+++ Listed records

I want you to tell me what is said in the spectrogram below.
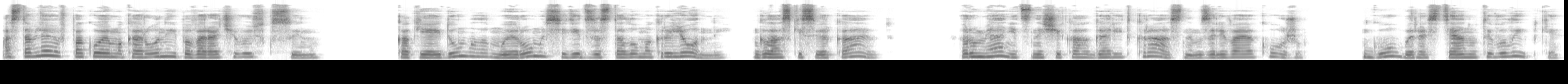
Оставляю в покое макароны и поворачиваюсь к сыну. Как я и думала, мой Рома сидит за столом окрыленный. Глазки сверкают. Румянец на щеках горит красным, заливая кожу. Губы растянуты в улыбке.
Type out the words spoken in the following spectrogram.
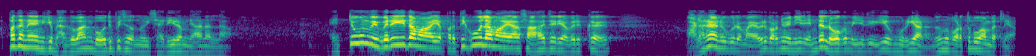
അപ്പൊ തന്നെ എനിക്ക് ഭഗവാൻ ബോധിപ്പിച്ചു തന്നു ഈ ശരീരം ഞാനല്ല. ഏറ്റവും വിപരീതമായ പ്രതികൂലമായ സാഹചര്യം അവർക്ക് വളരെ അനുകൂലമായ. അവർ പറഞ്ഞു ഇനി എന്റെ ലോകം ഈ ഈ മുറിയാണ്. ഇതൊന്ന് പുറത്തു പോകാൻ പറ്റില്ല.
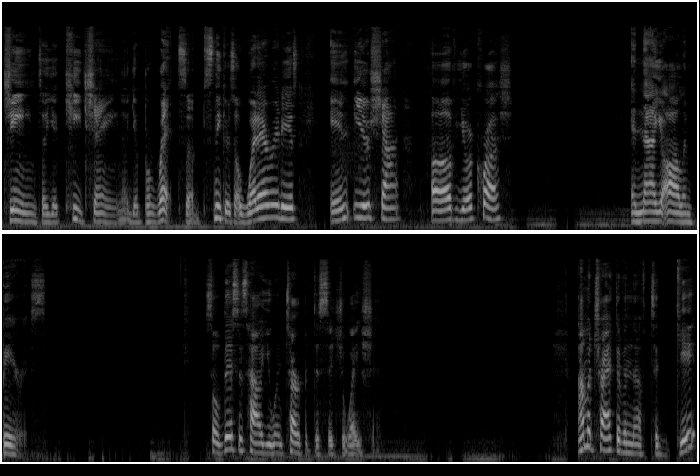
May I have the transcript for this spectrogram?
jeans or your keychain or your barrettes or sneakers or whatever it is in earshot of your crush. And now you're all embarrassed. So, this is how you interpret the situation. I'm attractive enough to get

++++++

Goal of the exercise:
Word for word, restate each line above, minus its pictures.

Output for this exercise:
I want you to tell me what is said in the spectrogram below.
Оставляю в покое макароны и поворачиваюсь к сыну. Как я и думала, мой Рома сидит за столом окрыленный. Глазки сверкают. Румянец на щеках горит красным, заливая кожу. Губы растянуты в улыбке.
Type out the words spoken in the following spectrogram.
അപ്പൊ തന്നെ എനിക്ക് ഭഗവാൻ ബോധിപ്പിച്ചു തന്നു ഈ ശരീരം ഞാനല്ല. ഏറ്റവും വിപരീതമായ പ്രതികൂലമായ സാഹചര്യം അവർക്ക് വളരെ അനുകൂലമായ. അവർ പറഞ്ഞു ഇനി എന്റെ ലോകം ഈ ഈ മുറിയാണ്. ഇതൊന്ന് പുറത്തു പോകാൻ പറ്റില്ല.
May I have the transcript for this spectrogram?
jeans or your keychain or your barrettes or sneakers or whatever it is in earshot of your crush. And now you're all embarrassed. So, this is how you interpret the situation. I'm attractive enough to get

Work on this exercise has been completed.